- **ASSIGNMENT**
The entire listing is to be repeated verbatim.

- **INPUT DATA**
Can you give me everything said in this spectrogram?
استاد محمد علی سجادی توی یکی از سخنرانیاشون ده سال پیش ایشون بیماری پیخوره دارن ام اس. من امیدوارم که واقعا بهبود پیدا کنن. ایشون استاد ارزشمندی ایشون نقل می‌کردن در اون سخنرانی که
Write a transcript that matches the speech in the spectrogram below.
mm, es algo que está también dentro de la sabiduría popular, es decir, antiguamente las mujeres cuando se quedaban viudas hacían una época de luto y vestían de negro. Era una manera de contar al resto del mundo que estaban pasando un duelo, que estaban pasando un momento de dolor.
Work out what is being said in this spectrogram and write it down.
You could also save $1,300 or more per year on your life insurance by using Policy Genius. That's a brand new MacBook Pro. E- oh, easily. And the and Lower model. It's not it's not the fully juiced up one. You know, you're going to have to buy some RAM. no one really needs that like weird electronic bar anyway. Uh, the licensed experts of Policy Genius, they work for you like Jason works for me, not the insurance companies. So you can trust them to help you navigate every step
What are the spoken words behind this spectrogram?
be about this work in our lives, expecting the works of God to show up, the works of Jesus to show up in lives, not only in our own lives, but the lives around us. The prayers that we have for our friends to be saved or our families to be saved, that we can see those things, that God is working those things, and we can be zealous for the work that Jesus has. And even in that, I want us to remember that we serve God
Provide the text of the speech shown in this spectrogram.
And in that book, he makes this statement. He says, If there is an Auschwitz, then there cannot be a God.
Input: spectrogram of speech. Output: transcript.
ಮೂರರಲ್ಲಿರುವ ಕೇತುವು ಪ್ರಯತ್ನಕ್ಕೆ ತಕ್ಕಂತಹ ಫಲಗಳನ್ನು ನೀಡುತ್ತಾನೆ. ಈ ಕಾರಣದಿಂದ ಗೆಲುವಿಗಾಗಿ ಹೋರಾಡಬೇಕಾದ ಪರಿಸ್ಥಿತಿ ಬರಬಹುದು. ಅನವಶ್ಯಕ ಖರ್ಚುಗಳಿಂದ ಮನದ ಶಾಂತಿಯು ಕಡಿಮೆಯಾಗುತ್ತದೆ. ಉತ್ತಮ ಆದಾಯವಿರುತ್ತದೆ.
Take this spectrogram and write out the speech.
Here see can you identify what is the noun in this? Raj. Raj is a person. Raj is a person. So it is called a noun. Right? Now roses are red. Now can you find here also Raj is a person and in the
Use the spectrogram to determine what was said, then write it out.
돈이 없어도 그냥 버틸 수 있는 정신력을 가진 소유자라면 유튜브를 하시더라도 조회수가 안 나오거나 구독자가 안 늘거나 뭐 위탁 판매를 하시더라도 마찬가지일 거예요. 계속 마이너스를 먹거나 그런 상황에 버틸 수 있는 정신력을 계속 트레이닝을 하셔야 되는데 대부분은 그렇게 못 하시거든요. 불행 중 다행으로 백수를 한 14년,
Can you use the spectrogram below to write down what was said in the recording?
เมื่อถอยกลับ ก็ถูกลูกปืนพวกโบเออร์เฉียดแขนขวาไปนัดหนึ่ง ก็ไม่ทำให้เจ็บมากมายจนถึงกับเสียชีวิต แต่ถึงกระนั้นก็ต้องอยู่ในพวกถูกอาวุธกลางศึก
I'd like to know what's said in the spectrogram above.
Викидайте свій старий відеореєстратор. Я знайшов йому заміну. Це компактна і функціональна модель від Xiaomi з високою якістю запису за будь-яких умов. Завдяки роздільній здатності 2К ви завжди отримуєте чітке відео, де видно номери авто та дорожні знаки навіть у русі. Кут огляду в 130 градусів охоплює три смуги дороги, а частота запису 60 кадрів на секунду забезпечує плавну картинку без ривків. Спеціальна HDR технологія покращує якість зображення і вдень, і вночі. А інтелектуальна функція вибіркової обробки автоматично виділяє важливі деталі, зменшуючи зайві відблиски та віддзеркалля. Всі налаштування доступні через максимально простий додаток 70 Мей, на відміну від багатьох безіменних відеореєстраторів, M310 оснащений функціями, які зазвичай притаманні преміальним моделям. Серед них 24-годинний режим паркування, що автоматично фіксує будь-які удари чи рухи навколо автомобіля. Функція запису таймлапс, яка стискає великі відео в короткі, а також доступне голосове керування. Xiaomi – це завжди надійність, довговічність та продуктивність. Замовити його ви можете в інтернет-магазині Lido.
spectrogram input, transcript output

- **SOLUTION TO THE EXERCISE**
Can you give me everything said in this spectrogram?
استاد محمد علی سجادی توی یکی از سخنرانیاشون ده سال پیش ایشون بیماری پیخوره دارن ام اس. من امیدوارم که واقعا بهبود پیدا کنن. ایشون استاد ارزشمندی ایشون نقل می‌کردن در اون سخنرانی که
Write a transcript that matches the speech in the spectrogram below.
mm, es algo que está también dentro de la sabiduría popular, es decir, antiguamente las mujeres cuando se quedaban viudas hacían una época de luto y vestían de negro. Era una manera de contar al resto del mundo que estaban pasando un duelo, que estaban pasando un momento de dolor.
Work out what is being said in this spectrogram and write it down.
You could also save $1,300 or more per year on your life insurance by using Policy Genius. That's a brand new MacBook Pro. E- oh, easily. And the and Lower model. It's not it's not the fully juiced up one. You know, you're going to have to buy some RAM. no one really needs that like weird electronic bar anyway. Uh, the licensed experts of Policy Genius, they work for you like Jason works for me, not the insurance companies. So you can trust them to help you navigate every step
What are the spoken words behind this spectrogram?
be about this work in our lives, expecting the works of God to show up, the works of Jesus to show up in lives, not only in our own lives, but the lives around us. The prayers that we have for our friends to be saved or our families to be saved, that we can see those things, that God is working those things, and we can be zealous for the work that Jesus has. And even in that, I want us to remember that we serve God
Provide the text of the speech shown in this spectrogram.
And in that book, he makes this statement. He says, If there is an Auschwitz, then there cannot be a God.
Input: spectrogram of speech. Output: transcript.
ಮೂರರಲ್ಲಿರುವ ಕೇತುವು ಪ್ರಯತ್ನಕ್ಕೆ ತಕ್ಕಂತಹ ಫಲಗಳನ್ನು ನೀಡುತ್ತಾನೆ. ಈ ಕಾರಣದಿಂದ ಗೆಲುವಿಗಾಗಿ ಹೋರಾಡಬೇಕಾದ ಪರಿಸ್ಥಿತಿ ಬರಬಹುದು. ಅನವಶ್ಯಕ ಖರ್ಚುಗಳಿಂದ ಮನದ ಶಾಂತಿಯು ಕಡಿಮೆಯಾಗುತ್ತದೆ. ಉತ್ತಮ ಆದಾಯವಿರುತ್ತದೆ.
Take this spectrogram and write out the speech.
Here see can you identify what is the noun in this? Raj. Raj is a person. Raj is a person. So it is called a noun. Right? Now roses are red. Now can you find here also Raj is a person and in the
Use the spectrogram to determine what was said, then write it out.
돈이 없어도 그냥 버틸 수 있는 정신력을 가진 소유자라면 유튜브를 하시더라도 조회수가 안 나오거나 구독자가 안 늘거나 뭐 위탁 판매를 하시더라도 마찬가지일 거예요. 계속 마이너스를 먹거나 그런 상황에 버틸 수 있는 정신력을 계속 트레이닝을 하셔야 되는데 대부분은 그렇게 못 하시거든요. 불행 중 다행으로 백수를 한 14년,
Can you use the spectrogram below to write down what was said in the recording?
เมื่อถอยกลับ ก็ถูกลูกปืนพวกโบเออร์เฉียดแขนขวาไปนัดหนึ่ง ก็ไม่ทำให้เจ็บมากมายจนถึงกับเสียชีวิต แต่ถึงกระนั้นก็ต้องอยู่ในพวกถูกอาวุธกลางศึก
I'd like to know what's said in the spectrogram above.
Викидайте свій старий відеореєстратор. Я знайшов йому заміну. Це компактна і функціональна модель від Xiaomi з високою якістю запису за будь-яких умов. Завдяки роздільній здатності 2К ви завжди отримуєте чітке відео, де видно номери авто та дорожні знаки навіть у русі. Кут огляду в 130 градусів охоплює три смуги дороги, а частота запису 60 кадрів на секунду забезпечує плавну картинку без ривків. Спеціальна HDR технологія покращує якість зображення і вдень, і вночі. А інтелектуальна функція вибіркової обробки автоматично виділяє важливі деталі, зменшуючи зайві відблиски та віддзеркалля. Всі налаштування доступні через максимально простий додаток 70 Мей, на відміну від багатьох безіменних відеореєстраторів, M310 оснащений функціями, які зазвичай притаманні преміальним моделям. Серед них 24-годинний режим паркування, що автоматично фіксує будь-які удари чи рухи навколо автомобіля. Функція запису таймлапс, яка стискає великі відео в короткі, а також доступне голосове керування. Xiaomi – це завжди надійність, довговічність та продуктивність. Замовити його ви можете в інтернет-магазині Lido.
spectrogram input, transcript output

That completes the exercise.